Alexandria Ocasio-Cortez is a Democratic Socialist – and she’s approved to admit that fact to anyone and everyone. During the 2020 presidential primaries, she was in support of her mentor, Bernie Sanders. After all, socialists looking to change the entire landscape of the United States have to stick together.

Once it was clear that Sanders was not going to win, AOC had no choice but to support Biden. Of course, she wasn’t a big fan of his – he was everything she didn’t want in a candidate. So, she and other liberals convinced people that Biden was the better choice over Trump simply by reminding them to vote within their party lines.

You remember their clever political slogan, don’t you? Vote blue, no matter who.

Apparently, it does matter who it is moving forward, though. AOC has become extremely vocal about what the 2024 presidential election should look like. And she’s not planning to support Joe Biden for a second term.

We’ve already seen how Biden has failed. He failed to deal with the withdrawal of Afghanistan properly, which led to the Taliban taking control. He failed to keep the border secure, which has led to tens of thousands of migrants entering the U.S. illegally. And we’ve seen how his policies that are anything but “America first” has damaged the economy.

When AOC recently appeared on CNN’s State of the Union, she was asked whether she would support Biden for the 2024 election.

“We’ll cross that bridge when we get to it.”

Well, that’s certainly not an endorsement. She went on to explain herself. “If the president has a vision and that’s something we’re all willing to entertain and examine when the time comes…we should endorse when we get to it. We’ll take a look at it.”

Essentially, she’s admitting that Joe Biden has no vision – and for that, we should all be more than a little worried.

Currently, AOC is focusing on how the Democrats can win the midterms. Considering that Democrats have been losing left and right in some of the local and runoff elections, they certainly have their work cut out for them.

The fact that AOC is not blindly supporting Biden for 2024 is proof that more and more people are worried that Biden has what it takes to lead the Democratic Party, let alone the entire country.

At 79, Biden has shown that he gets tired easily, gets confused easily, and can’t remember enough to get through a speech without everyone wincing with the words that are coming out of his mouth.

The New York Times, a typically left-leaning publication, even reported that “dozens of frustrated Democratic officials, members of Congress and voters” have shown their doubt that Biden has what it takes to turn the party around.

Even donors within the Democratic Party are looking at other options to support in 2024.

The Democrats will have to do something because the GOP is already considering potential candidates, even beyond a second run for Donald Trump.

Ron DeSantis has been identified as “America’s governor” because he takes the initiative to lead conservative efforts.
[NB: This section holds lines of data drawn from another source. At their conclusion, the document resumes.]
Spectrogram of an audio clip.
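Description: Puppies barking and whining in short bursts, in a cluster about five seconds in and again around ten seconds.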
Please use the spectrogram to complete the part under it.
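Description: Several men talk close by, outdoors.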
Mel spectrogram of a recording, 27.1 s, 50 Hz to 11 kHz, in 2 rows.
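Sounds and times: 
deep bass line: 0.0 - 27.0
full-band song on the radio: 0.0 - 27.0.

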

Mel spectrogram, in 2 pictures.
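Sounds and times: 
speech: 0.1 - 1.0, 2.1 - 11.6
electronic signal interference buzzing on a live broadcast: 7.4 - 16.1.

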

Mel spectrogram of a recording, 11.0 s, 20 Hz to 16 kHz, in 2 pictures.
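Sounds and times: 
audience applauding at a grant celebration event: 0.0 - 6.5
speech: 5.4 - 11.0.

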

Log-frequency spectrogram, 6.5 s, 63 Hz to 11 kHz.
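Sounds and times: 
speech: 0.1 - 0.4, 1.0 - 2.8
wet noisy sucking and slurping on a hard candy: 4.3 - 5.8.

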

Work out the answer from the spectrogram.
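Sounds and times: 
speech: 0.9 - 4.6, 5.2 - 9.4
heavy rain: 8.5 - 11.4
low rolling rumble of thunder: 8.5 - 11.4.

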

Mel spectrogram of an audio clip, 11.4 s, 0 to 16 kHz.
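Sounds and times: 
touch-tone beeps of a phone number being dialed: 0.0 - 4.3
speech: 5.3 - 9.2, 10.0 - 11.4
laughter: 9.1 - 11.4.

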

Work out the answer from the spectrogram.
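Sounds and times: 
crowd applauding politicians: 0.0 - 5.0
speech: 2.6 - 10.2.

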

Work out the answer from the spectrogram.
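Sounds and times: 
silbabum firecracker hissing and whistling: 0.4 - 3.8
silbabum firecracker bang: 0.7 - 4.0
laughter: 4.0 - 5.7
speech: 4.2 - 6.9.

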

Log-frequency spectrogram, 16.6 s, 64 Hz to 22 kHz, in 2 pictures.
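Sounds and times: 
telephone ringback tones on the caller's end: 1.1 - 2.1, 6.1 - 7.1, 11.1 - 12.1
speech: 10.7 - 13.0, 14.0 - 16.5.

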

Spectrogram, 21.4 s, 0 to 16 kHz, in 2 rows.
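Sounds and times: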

At 43, he’s a younger candidate who could get the win not only the Republican primaries but the entire election. Others who are still much younger than Biden include Mike Pence, Nikki Haley, and Tim Scott.

Biden running in 2024 is not a guarantee – even if the old man says that he’s in it for a second term. He’s got one of the lowest approval ratings among presidents in recent history, so there’s a good chance he wouldn’t win against anyone.
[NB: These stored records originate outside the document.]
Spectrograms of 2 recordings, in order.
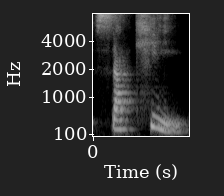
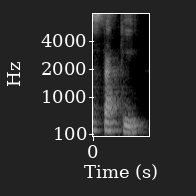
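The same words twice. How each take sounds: First: "saki" with a strong aspirated k; learners' first-guess pronunciation. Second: "saki" with a soft, unaspirated k; correct unaspirated k. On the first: Teacher showing students' first impression, "saki" with aspirated k. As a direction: puff the k in "saki". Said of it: "the first impression for them is saki". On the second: Teacher contrasting with the students' guess, soft unaspirated "saki". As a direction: say "saki" softly, no puff on the k. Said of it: "not saki". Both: Shown as a demonstration.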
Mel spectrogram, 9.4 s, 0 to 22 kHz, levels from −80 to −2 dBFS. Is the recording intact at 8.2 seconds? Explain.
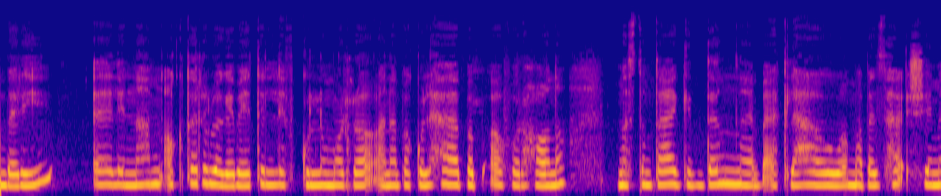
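Yes, the audio is intact at 8.2 seconds, with no dropout, glitch or other fault audible at that point in the speech.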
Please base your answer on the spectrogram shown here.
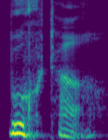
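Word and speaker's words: Buchthal: You pronounce it for me then. Buchtal.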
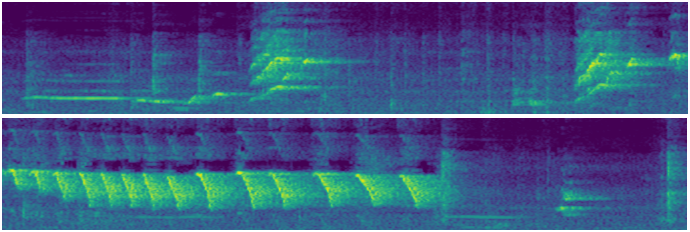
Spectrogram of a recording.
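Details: Caged white-rumped shama in full loud song: clear whistled notes and upward slurs, then a rapid run of high repeated chips lasting about two and a half seconds, closing with short whistles; no other sounds.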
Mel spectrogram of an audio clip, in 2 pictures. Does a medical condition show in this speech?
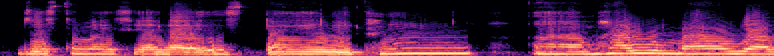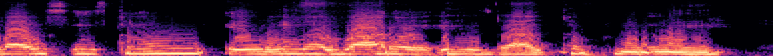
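Yes: cerebral palsy.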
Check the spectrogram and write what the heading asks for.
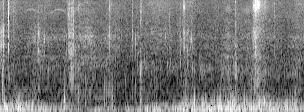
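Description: Footsteps on a gravel road, a run of uneven steps over a steady low rumble.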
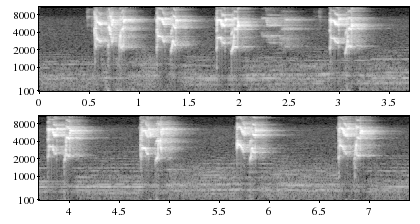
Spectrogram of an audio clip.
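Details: Lovebird chirping meant to lure other lovebirds into song: eight grating, high chirps at a quick, uneven pace, some followed by a softer echoing note.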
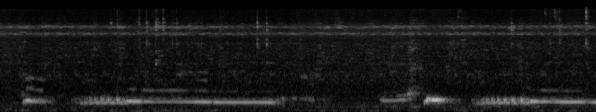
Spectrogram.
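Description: A spotted dove gives two soft, low cooing phrases. Each opens with a short note and ends in a long, steady, hollow coo. The background is quiet.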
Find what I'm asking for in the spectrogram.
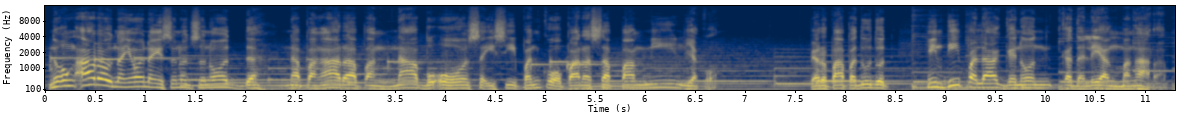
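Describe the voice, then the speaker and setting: Casting: male Filipino radio storyteller, mid-pitched, earnest scripted narration, loud music bed underneath. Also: animated, normal speed. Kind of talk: scripted emotional first-person narration. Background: prominent background music.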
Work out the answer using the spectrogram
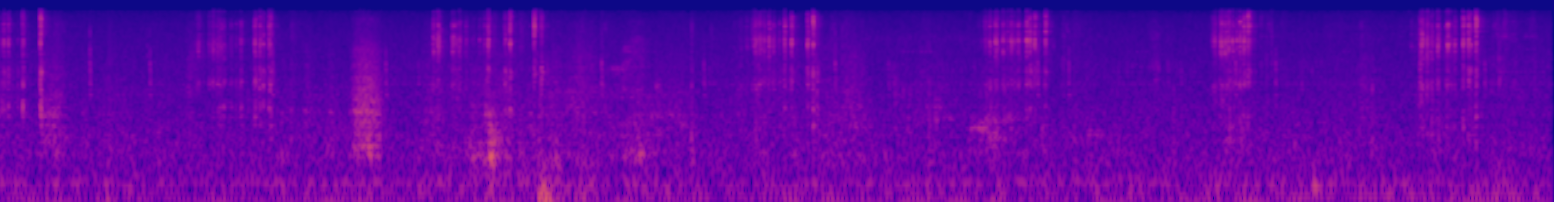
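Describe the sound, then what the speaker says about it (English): Scissors snipping through felt in short bursts of crisp cutting, separated by quiet pauses, close and soft. "take your scissors and just cut about an inch down"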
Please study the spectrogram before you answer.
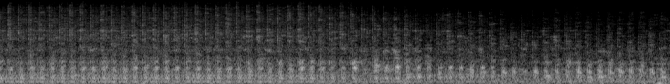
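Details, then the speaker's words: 1963 Ford F100 unibody V8 first start after 20+ years sitting; even low burble, no valve train noise, exhaust pipe cut off and tapping the cross member; normal idle. "it's obviously has oil pressure cu there's no valve train noise at all that pumpkin is right there from that exhaust pipe this motor is quiet as a church mouse"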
Biden says that he’s the only one who could beat Donald Trump. Just because he did it once doesn’t mean he could do it again. Just look at Twitter – most people are ready to trade mean tweets for cheaper gas right about now.
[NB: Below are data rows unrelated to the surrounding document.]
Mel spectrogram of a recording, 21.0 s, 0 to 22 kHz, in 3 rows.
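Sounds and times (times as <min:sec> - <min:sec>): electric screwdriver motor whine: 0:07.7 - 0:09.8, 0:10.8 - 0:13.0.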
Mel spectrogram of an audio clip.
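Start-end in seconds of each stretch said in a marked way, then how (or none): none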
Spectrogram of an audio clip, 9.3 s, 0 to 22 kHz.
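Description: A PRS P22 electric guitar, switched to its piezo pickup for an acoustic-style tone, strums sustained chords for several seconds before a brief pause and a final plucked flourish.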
AOC does believe that Biden is doing a good job so far, but the reality is that Biden isn’t going to be a good candidate for 2024. David Axelrod, a former chief strategist for former President Barack Obama said it best. “The presidency is a monstrously taxing job and the stark reality is the president would be closer to 90 than 80 at the end of a second term, and that would be a major issue.”